When should a child stop sleeping with a stuffed animal?
Don’t let your baby sleep with any soft objects until he’s at least 12 months old. According to the American Academy of Pediatrics, pillow-like toys, blankets, quilts, crib bumpers, and other bedding increase the risk of sudden infant death syndrome (SIDS) and death by suffocation or strangulation.
Does hugging stuffed animals release oxytocin?
Fairuz also says when we cuddle anything soft and comforting, like a teddy bear, it releases oxytocin. This is a hormone that leaves us feeling calm and soothed. We’re hardwired to be more drawn toward soft and cuddly things, and this applies to both kids and adults.
How many stuffed animals is too many?
Matthew Tallar, assistant professor of pediatrics at the Medical College of Wisconsin’s division of allergy and clinical immunology, advises patients to limit themselves to one stuffed animal and to keep it off their bed at night.
Do stuffed animals have a soul?
Generally, that time is when they’re in a toy store or a Target or what have you. That’s right. Most of the time toys don’t have souls until they’re actually in the store — and not all the toys that are in the story have those souls to begin with. If you take the time to look, you can tell the difference.
Do teddy bears have feelings?
Teddy Bears are inanimate objects. I cannot believe how many people seem to think that teddy bears do not have feelings. … Teddy bears listen to your problems and do not judge; they are always there to offer a hug; they do not get huffy when ignored for long periods of time.
Is it bad that I still sleep with a stuffed animal?
When sleeping with a stuffed animal becomes an issue Here’s the good news: Experts say it’s totally normal to cuddle with your beloved stuffed dog every night—even if you no longer sleep in your childhood bed. “It’s nothing unusual,” Stanley Goldstein, child clinical psychologist, tells the Chicago Tribune.

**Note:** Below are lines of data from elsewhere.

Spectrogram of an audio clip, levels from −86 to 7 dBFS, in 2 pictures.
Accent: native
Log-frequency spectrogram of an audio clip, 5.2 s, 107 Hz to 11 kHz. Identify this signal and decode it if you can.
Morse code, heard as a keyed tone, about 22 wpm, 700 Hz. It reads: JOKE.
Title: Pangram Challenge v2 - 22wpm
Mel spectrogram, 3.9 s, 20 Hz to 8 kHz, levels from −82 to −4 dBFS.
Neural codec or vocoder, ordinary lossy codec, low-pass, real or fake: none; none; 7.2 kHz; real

Is it weird to sleep with a stuffed animal at 15?
Yep. Perfectly normal in fact a study conducted by a third party on behalf of build-a-bear in 2017 found that 40% of american adults and 30% of British adults still sleep with stuffed animals well in to their dying days.
Do stuffed animals help with anxiety?

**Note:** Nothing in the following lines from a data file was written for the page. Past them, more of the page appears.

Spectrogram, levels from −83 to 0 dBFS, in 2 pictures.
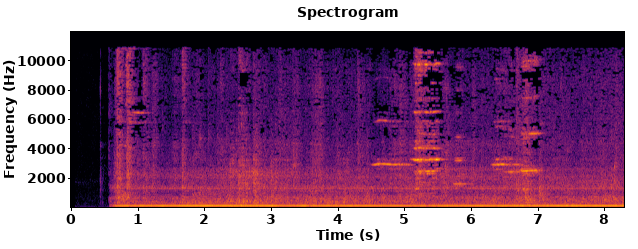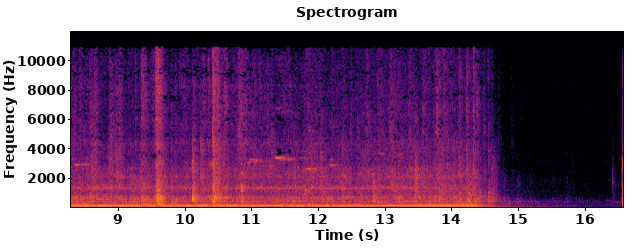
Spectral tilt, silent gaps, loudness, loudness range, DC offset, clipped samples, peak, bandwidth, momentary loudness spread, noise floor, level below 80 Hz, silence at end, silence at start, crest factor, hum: -4.5 dB/octave; none; -22 LUFS; 6 LU; under 0.1%; under 0.1%; -6 dBFS; 11.5 kHz; 7 LU; -61 dBFS; -44 dBFS; 1.7 s; 0.55 s; 18 dB; none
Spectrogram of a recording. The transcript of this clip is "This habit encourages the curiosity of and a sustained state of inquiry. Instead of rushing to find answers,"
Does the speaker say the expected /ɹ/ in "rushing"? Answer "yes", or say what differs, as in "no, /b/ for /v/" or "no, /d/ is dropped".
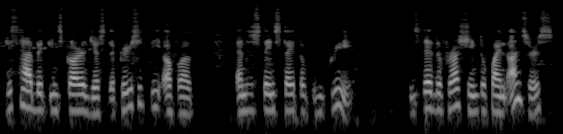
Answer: yes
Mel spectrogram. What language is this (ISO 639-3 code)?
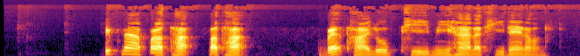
tha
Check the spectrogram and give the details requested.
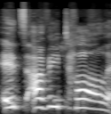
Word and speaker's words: Avital: went on, It's Avital, and the little trick is Avital, Siri tries to write my name all be tall, if that helps how to Avital.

Touching stuffed animals helps to relieve stress, keeping us happier and healthier. In fact, stuffed animals specifically for stress and anxiety exist! Weighted stuffed animals and aromatherapeutic stuffed animals are designed to help relieve stress, giving a double dose of comfort from your stuffed pals.
Do stuffed animals have feelings?
Stuffed animals can serve as some sort of security blanket or friend in a moment of panic or despair, or even in moments of happiness. Yes, they’re for playing, and pretending they can talk and think is a part of the childhood experience, but having them there for indirect moral support is beautiful, in a way.
Is it normal to talk to stuffed animals?
“Is this normal?” I stammered. “This is absolutely normal,” she said. “Stuffed animals are a source of comfort and they can be a sounding board for something we are trying to express.” Where much comfort is needed, much is allowed.
Why stuffed animals are bad?
Physicians often recommend removing stuffed toys from children with asthma and allergies. Stuffed toys are like filled bedding, so they can house dust mites and other allergens. They can even contain dyes that could irritate your child’s sensitivities.
Why do I like stuffed animals?
Adults who enjoy having stuffed animals also tend to find them to be objects of comfort and reassurance. Also, however, adult collectors of stuffed animals may have a particular set of characteristics they look for in their stuffed friends.
Is it normal for adults to like stuffed animals?
“It’s about having a sentimental attachment to things,” Hood says. “It’s completely normal for adults to continue to have these childish attachments.”